The US has a sizeable presence in the Hong Kong economy. It has the highest number of regional headquarters and offices in the city. Almost one-third of the city’s restricted license banks—those that mainly deal with merchant banking and capital market activities—are owned by US interests. It is also Hong Kong’s second-largest trading partner, after China, accounting for 6.2% of the total share. And in 2018, 8% of China’s exports to the US, worth $37 billion, were routed through Hong Kong, according to the city’s trade and industry department. The US is also the single economy with the largest trade surplus with Hong Kong, at over $33 billion in 2018. Scrapping Hong Kong’s trade status would jeopardize all of that, and more.

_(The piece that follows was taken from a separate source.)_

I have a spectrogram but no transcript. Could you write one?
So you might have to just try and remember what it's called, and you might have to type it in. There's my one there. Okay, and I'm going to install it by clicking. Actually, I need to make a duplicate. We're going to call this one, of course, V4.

Several prominent voices, including Republican senator Marco Rubio and veteran diplomat Richard Haass, have already called on the US to revoke Hong Kong’s special status. Such a move would be “less about punishing China and more about being honest about the unavoidable consequences of Hong Kong no longer being different from the rest of China, if that becomes the case,” said Patrick Chovanec, an advisor at Silvercrest Asset Management and an expert on the Chinese economy.

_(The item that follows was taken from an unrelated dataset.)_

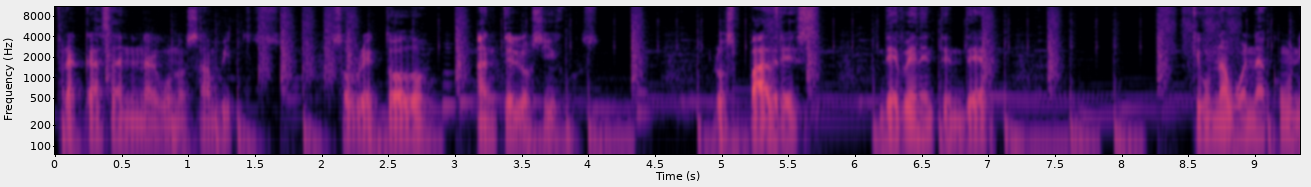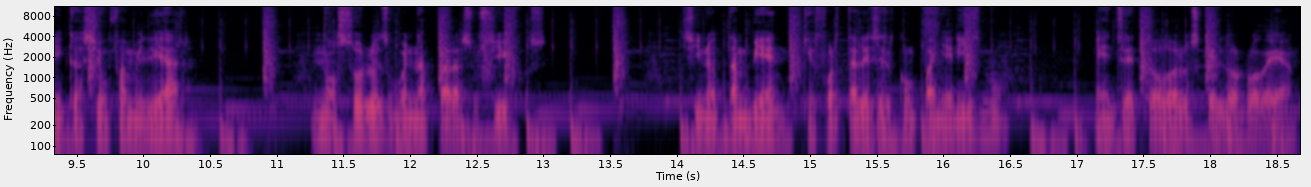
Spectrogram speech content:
fracasan en algunos ámbitos, sobre todo ante los hijos. Los padres deben entender que una buena comunicación familiar no solo es buena para sus hijos, sino también que fortalece el compañerismo entre todos los que lo rodean.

China has threatened the US with countermeasures if Washington decides to punish Beijing for its plans to enact the national security law, saying other countries have no right to interfere with Hong Kong’s internal affairs. Some Hong Kong politicians, including the pro-Beijing lawmaker Regina Ip, have tried to dismiss the prospect of US sanctions by saying they wouldn’t affect the local economy very much. Daniel Fung, a Hong Kong barrister and a national delegate to the Chinese People’s Political Consultative Conference, said“it’s premature to talk about revocation of status or to elevate this to the level of an iconic crisis.”
Others think the US is bluffing. “Last I checked, the US is enjoying a $31 billion trade surplus [in merchandise trade] with Hong Kong, so any serious disruption such as the revocation of trade status will harm the US more,” said Songnian Chen, a professor of economics at the Hong Kong University of Science and Technology. Though Hong Kong would be badly hurt if it were to lose its special status, he added, China would just come out stronger. “As long as there are profits [in China] to be made, capital is a lot smarter than politicians and opinion leaders, and will find its way there.”
That might be an optimistic outlook, given that Hong Kong continues to be an important part of China’s economy. While the size of Hong Kong’s economy is equivalent to less than 3% of that of China’s, its unique legal and financial systems means it plays an outsize role in attracting international capital to China. More than 60% of all foreign direct investment in China was channelled through Hong Kong as of 2018, according to China’s national statistics. The city is also a big depository of assets, with Chinese banks holding more assets in Hong Kong than lenders from any other region, according to data from the Hong Kong Monetary Authority.
Any sudden disruption to this set-up could unleash unpredictable ripple effects across China’s financial system. But Chovanec pointed out that even without the US imposing sanctions, China’s undermining of Hong Kong’s autonomy is already enough to destroy global confidence in the city’s legal and financial systems. “Beijing is killing the goose that lays the golden eggs,” he said. “Its own goose, not a US goose.”